Sunday, 1 December 2013

Wrong question

Gonski may have been asked to answer the wrong question.

He seems to have answered this question:
"How can the Commonwealth and state governments change their school funding arrangements to ensure better outcomes across the board for students?"

Framing the issues like this comes with three implicit assumptions. 

  1. The first is that there is something wrong with Australian schools. 
  2. The second assumption is that whatever ails Australian schools can be fixed by changing the funding arrangements. Can it?
  3. The third assumption is that more money needs to be spent on Australian schools. Does it?

Here, I suggest is the question that should be addressed:
"How can we deliver the best possible education to each and every child in Australia regardless of geography and socioeconomic status?"

Framing the question in this way means:

  • There are no implied assumptions about existing institutional arrangements. Maybe schools in their present form will be part of the mix; or maybe we shall have to experiment with radically different ways of delivering education
  • There is no implication that we need more money. Maybe we do. Maybe we can deliver better education with less money. Maybe too much money is part of the problem.

Upper House Inquiry

The Legislative Council Inquiry into Education should be just about finished.

 While it has been interesting to some degree to see the culture in education manifest in the evidence of senior bureaucrats, their differences, their attitudes, their knowledge and their understanding of what the Debelle Royal Commission was actually investigating, can we really expect significant new information on top of what has already been made public through five other reviews in the past 12 months of the Education Department.

We know that Detective Chief Inspector, has been appointed as the Director of the newly formed Incident Management Division. And we have heard many teachers are wailing that ANOTHER policeman has been appointed to a top education job But it was really a no brainer that if you want someone with investigative, prosecutorial, evidence gathering and analysis skills, it is going to be either a lawyer or a policemen. In the case of Trevor Lovegrove we have both.

And then there was the farce of the Australian Education Union presenting itself to the Inquiry. No one can be quite sure what they had to offer but they managed to get themselves all tongue tied and tangled over what they did or didn't know about the sex abuse case which sparked the Debelle Inquiry, when they did or didn't know it and what they should or should not have done.

But you know, what seems to be missing from all this theatre in education at the moment, is any focus on children, their learning and their genuine safety.

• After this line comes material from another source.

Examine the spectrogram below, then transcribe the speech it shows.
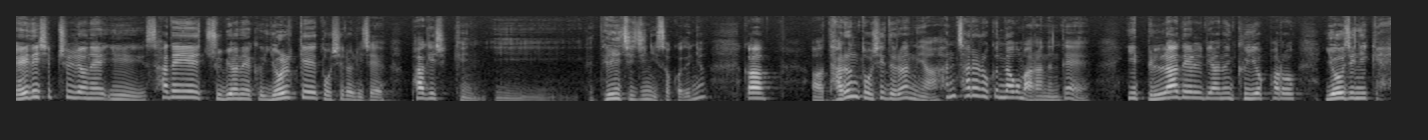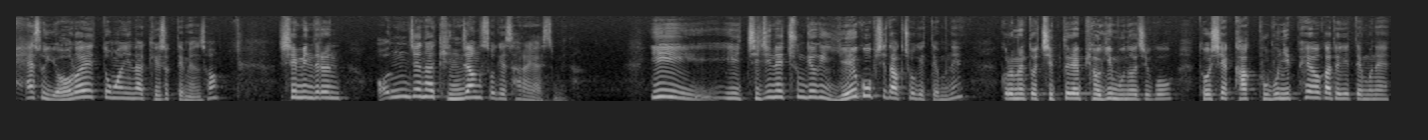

Nothing about the quality of teaching, the competence of school principals, discipline in the classroom. the endemic problem of bullying, let alone student achievement.

I still hear from parents greatly concerned that schools seem not to be bothered with cyber bullying, that bullying at school is ignored or played down, and that there are still debates about when to get the police involved.

What is happening these days that would start to restore confidence the community should have in the public education system?

What has happened to the eleven education officers disciplined as a result of Debelle's findings.

I have been watching these developments carefully and have had some lengthy meetings with new Education Chief Executive Tony Harrison.